My emphasis added.

Auto Logon

When you login to Windows, it requires you to enter a user name and a password. But what if we want to automate some installation across reboots or make the workstation into a Kiosk, when we want to *skip* the logon prompt? Well the OS *always* requires the username and password (credentials), so we can work around this by entering the credentials into the registry:

[HKEY_LOCAL_MACHINE\SOFTWARE\Microsoft\Windows NT\CurrentVersion\Winlogon]

If Windows Sees that AutoAdminLogon is set to 1, and the rest of the registry entries are set, the OS will skip the Logon screen and go to the desktop. Now, This can be a problem in secure environments. First of all you don’t want just anyone to just bypass the first step in security and gain access to the desktop, so don’t use AutoAdminLogon for accounts that are important/sensitive. Secondly, the credentials, including the password are stored in registry as plain text, not a salted hash value as most passwords are stored. That means that anyone who has read privileges to the WinLogon Key DefaultPassword Value can read the password as plain text.

This is what the MDT Litetouch scripts use to perform an AutoLogon to the local administrator account. And I never use secure passwords for the administrator account. Instead I give some weak password, and once the OS installation is finished, I secure the machine by giving the Administrator Account a more secure password using the command:

net.exe user administrator *

LSA Secrets

Windows added a feature where the Logon process can read the DefaultPassword from LSA Secrets. LSA Secrets are a protected area of storage used to store internal private data. Data is stored in the registry under HKLM\SECURITY\Policy\Secrets, and this registry key has restricted ACL’s so it is not visible in regedit.exe using a normal user accounts. However, the DefaultPassword key can be decoded by any administrator using a simple Win32 API call.
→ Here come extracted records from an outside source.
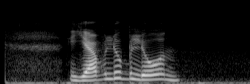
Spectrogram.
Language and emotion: Russian, positive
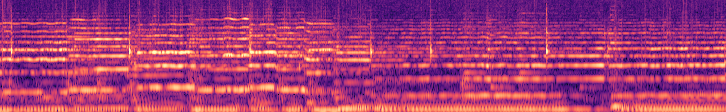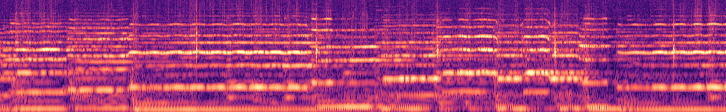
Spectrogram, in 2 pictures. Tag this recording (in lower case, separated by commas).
woodwind instrument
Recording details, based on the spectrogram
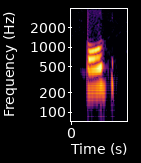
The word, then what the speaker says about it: Goldberg: You said your first name is Irma, I-R-M-A? – Yeah. – What is your last name? – Goldberg. – Can you spell that for me? – G-O-L-D-B-E-R-G.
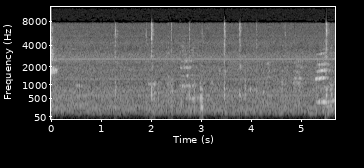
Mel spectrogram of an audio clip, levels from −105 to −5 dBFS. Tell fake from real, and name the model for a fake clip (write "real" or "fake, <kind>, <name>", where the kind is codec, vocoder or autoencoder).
real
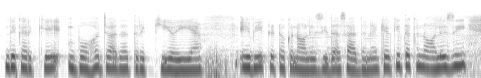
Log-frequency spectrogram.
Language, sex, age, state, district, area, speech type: Punjabi, female, 18-30, Punjab, Shaheed Bhagat Singh Nagar, rural, spontaneous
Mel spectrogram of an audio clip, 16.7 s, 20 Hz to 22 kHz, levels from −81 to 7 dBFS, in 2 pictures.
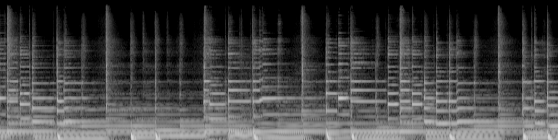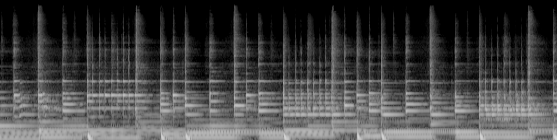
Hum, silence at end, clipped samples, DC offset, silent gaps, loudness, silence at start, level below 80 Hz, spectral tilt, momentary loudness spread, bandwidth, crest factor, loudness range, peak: none; 0 s; under 0.1%; 0.1%; none; -19 LUFS; 0 s; -28 dBFS; -5.5 dB/octave; 4 LU; 19 kHz; 14 dB; 2 LU; -4 dBFS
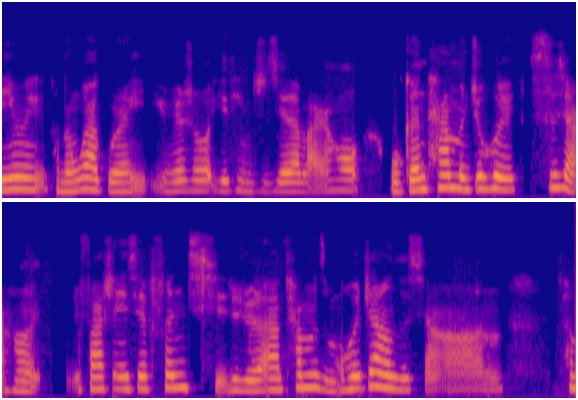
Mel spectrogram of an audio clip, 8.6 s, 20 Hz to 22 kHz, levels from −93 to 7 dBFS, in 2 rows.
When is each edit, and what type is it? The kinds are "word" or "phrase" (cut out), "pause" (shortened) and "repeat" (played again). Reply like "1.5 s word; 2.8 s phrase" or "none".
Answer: 3.9 s pause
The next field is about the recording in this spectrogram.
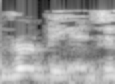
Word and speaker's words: verbiage: But with the way the verbiage, is it verbiage or verbiage? It's spelled verbiage, but I don't think it's supposed to pronounce the I.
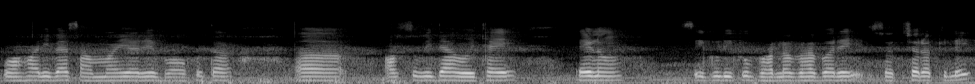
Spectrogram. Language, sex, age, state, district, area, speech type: Odia, female, 18-30, Odisha, Sundergarh, urban, spontaneous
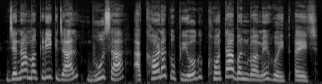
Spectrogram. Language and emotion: Maithili, neutral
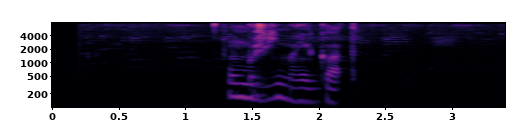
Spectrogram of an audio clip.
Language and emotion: Russian, neutral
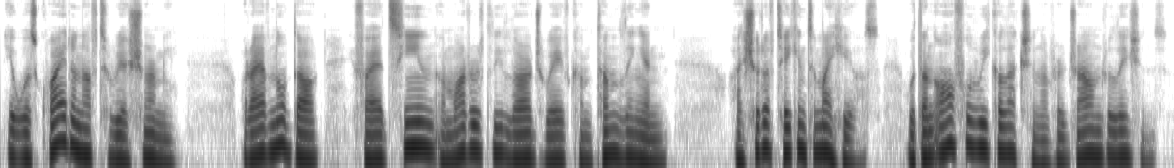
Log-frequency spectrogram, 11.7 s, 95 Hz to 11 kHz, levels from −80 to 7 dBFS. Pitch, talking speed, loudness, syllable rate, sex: 135 Hz, 195 wpm, -16 LUFS, 5.6 syllables/s, male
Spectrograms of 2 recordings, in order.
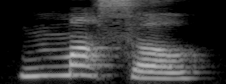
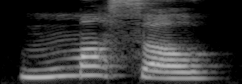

What’s the point of having a registry key encrypted if any administrator can decrypt the value?!?! Well if you enabled AutoAdminLogon for a non-administrative user, the user can’t read the password under normal circumstances, secondly, you won’t be able to read the registry values over the network. You must have local administrative execution privileges. (and if you have local administrative privileges, you already have full access to the box :^(.

I wrote a exe to decrypt the AutoAdminLogon DefaultPassword stored in LSA Secrets. It’s only 2k in size, and can be downloaded from here:

SysInternals AutoLogon tool

The SysInternals AutoLogon tool uses the LSA Secrets to store the DefaultPassword in the registry. Yes it is technically encrypted, *however* just because it’s encrypted, does not mean that it’s safe to put your secure passwords there. Any administrator can decrypt and read the value.